Slips of the tongue (& pen): How forensic linguistics is transforming crime detection

Georgina Heydon, Associate Professor in Criminology and Justice Studies at RMIT, was the star attraction at Sisters in Crime 2013 Law Week event. Now the President of the International Association of Forensic Linguists, Georgina organised the sponsorship of the inaugural award for the Best Forensic Linguistics Story in the 2018 Scarlet Stiletto Awards.

Here she explains what forensic linguistics is and how word usage, grammar, punctuation and syntax can unmask criminals.

 Forensic linguistics is the analysis of language in a legal setting. It is somewhat analogous to forensic psychology, in that the forensic application can be part of a crime scene investigation, or it can be broadly contributing to justice and legal process.

For instance, a forensic linguist might analyse the language used in an anonymous threatening letter sent to a murder victim to determine if it might have been written by the prime suspect.

Dr Georgina Heydon@Law Week 2013

Other branches of forensic linguistics are concerned with the language of justice institutions, such as police interrogation, judges’ decisions or courtroom cross-examination. Forensic linguistics is becoming ever more important because of the sheer volume of written and spoken material captured online and available as evidence in civil and criminal cases.

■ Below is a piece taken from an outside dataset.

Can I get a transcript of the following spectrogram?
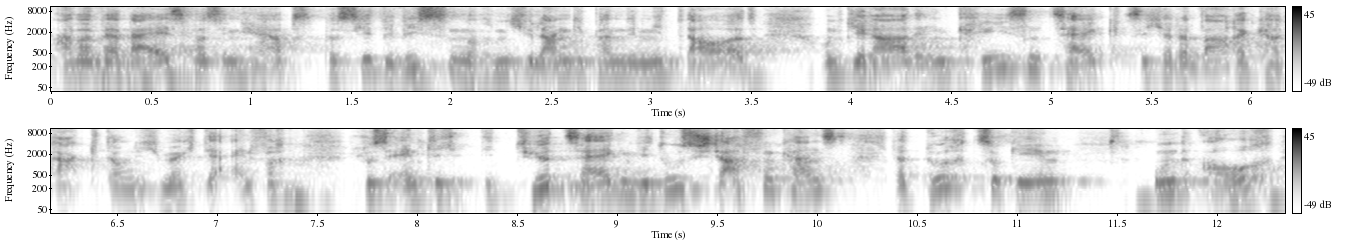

Written and spoken language can be analysed systematically by trained linguists using sophisticated techniques such computational parsing of written text or spectrographic analysis of voice recordings.

The International Association of Forensic Linguists believes that the justice system is urgent need of linguistic expertise, and yet few people even know what linguists do. Most people did not learn basic grammar at school, let alone the complexities of phonetics, phonology, morpho-syntax, semantics, sociolinguistics, pragmatics and discourse analysis.

Yet these are the basic tools for the systematic analysis of language. Determining the likelihood of common authorship of two documents, or what was said on a muffled wiretap recording is not the job of a lay person: a qualified linguist is required.

Linguistic expertise is also vital in contested cases of language proficiency, such as when a person who speaks a language other than English has been denied an interpreter.

When as President of the IAFL, I wanted to raise public awareness about linguistics and language in the justice system, I reached out to the Sisters in Crime, where I knew I would find writers most likely to appreciate the forensic analysis of language.

Crime writers are perfectly positioned as aficionados of justice and language. The IAFL looks forward to seeing how their expertise is represented in fiction, and hope that it is every bit as intriguing as the real thing.